→ **Work required**: Reprint each record exactly. Pictures are not reprinted.

■ ■ ■ ■ ■

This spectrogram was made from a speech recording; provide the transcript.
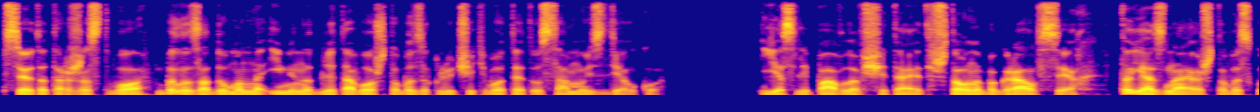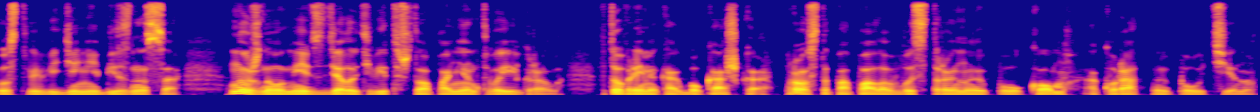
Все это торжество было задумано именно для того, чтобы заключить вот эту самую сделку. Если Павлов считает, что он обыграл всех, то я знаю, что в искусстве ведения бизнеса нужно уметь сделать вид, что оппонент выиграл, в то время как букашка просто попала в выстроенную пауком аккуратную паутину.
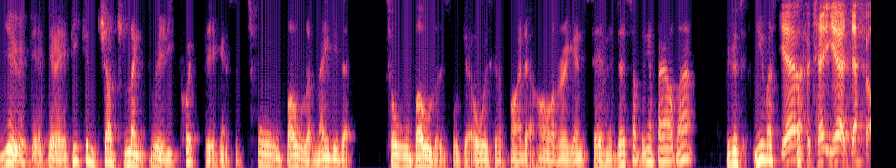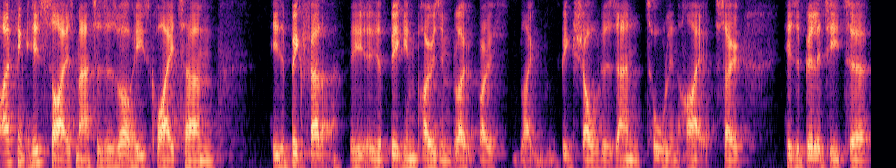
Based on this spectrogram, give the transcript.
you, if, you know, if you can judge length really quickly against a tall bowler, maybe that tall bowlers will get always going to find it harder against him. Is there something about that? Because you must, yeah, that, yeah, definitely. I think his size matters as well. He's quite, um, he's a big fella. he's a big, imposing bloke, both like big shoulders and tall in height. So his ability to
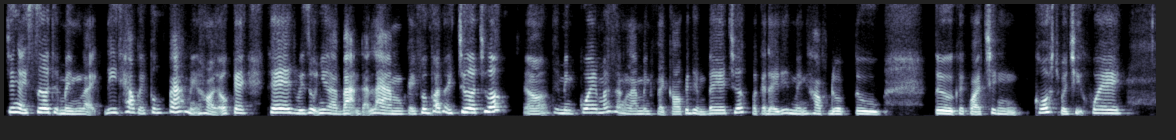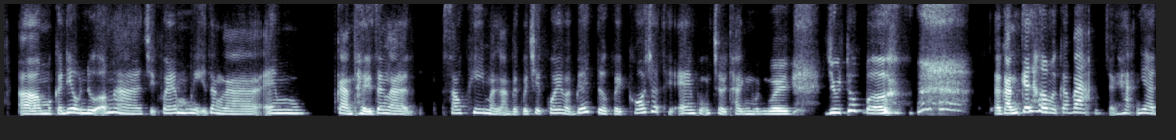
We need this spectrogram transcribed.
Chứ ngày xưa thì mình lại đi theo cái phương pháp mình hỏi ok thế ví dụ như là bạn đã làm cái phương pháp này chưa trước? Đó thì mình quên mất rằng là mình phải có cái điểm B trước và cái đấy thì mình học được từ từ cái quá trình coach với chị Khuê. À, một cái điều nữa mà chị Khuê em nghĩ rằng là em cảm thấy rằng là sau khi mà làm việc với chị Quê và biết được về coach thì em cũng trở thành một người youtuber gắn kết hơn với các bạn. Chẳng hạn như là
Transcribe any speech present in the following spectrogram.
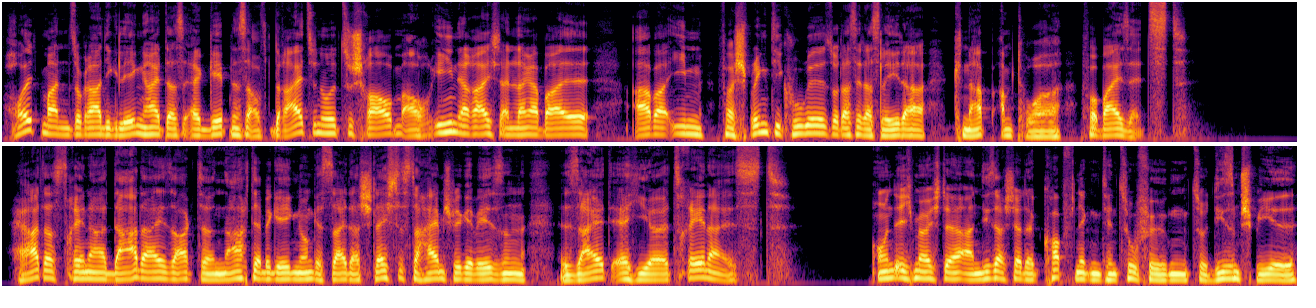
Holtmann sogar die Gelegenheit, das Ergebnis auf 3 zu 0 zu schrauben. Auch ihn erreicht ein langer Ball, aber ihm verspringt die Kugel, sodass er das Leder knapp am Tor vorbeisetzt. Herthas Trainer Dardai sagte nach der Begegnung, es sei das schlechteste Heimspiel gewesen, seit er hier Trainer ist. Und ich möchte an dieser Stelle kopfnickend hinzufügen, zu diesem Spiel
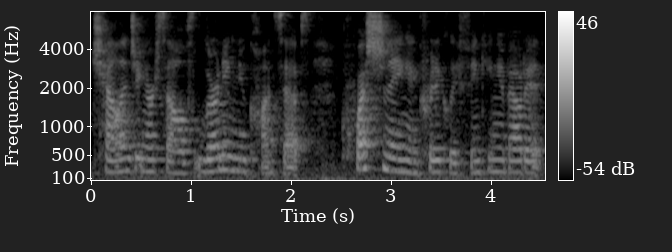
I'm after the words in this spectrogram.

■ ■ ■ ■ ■

→ **Answer section**:
This spectrogram was made from a speech recording; provide the transcript.
Все это торжество было задумано именно для того, чтобы заключить вот эту самую сделку. Если Павлов считает, что он обыграл всех, то я знаю, что в искусстве ведения бизнеса нужно уметь сделать вид, что оппонент выиграл, в то время как букашка просто попала в выстроенную пауком аккуратную паутину.
Based on this spectrogram, give the transcript.
you, if, you know, if you can judge length really quickly against a tall bowler, maybe that tall bowlers will get always going to find it harder against him. Is there something about that? Because you must, yeah, that, yeah, definitely. I think his size matters as well. He's quite, um, he's a big fella. he's a big, imposing bloke, both like big shoulders and tall in height. So his ability to
We need this spectrogram transcribed.
Chứ ngày xưa thì mình lại đi theo cái phương pháp mình hỏi ok thế ví dụ như là bạn đã làm cái phương pháp này chưa trước? Đó thì mình quên mất rằng là mình phải có cái điểm B trước và cái đấy thì mình học được từ từ cái quá trình coach với chị Khuê. À, một cái điều nữa mà chị Khuê em nghĩ rằng là em cảm thấy rằng là sau khi mà làm việc với chị Quê và biết được về coach thì em cũng trở thành một người youtuber gắn kết hơn với các bạn. Chẳng hạn như là
Transcribe any speech present in the following spectrogram.
Holtmann sogar die Gelegenheit, das Ergebnis auf 3 zu 0 zu schrauben. Auch ihn erreicht ein langer Ball, aber ihm verspringt die Kugel, sodass er das Leder knapp am Tor vorbeisetzt. Herthas Trainer Dardai sagte nach der Begegnung, es sei das schlechteste Heimspiel gewesen, seit er hier Trainer ist. Und ich möchte an dieser Stelle kopfnickend hinzufügen, zu diesem Spiel
I'm after the words in this spectrogram.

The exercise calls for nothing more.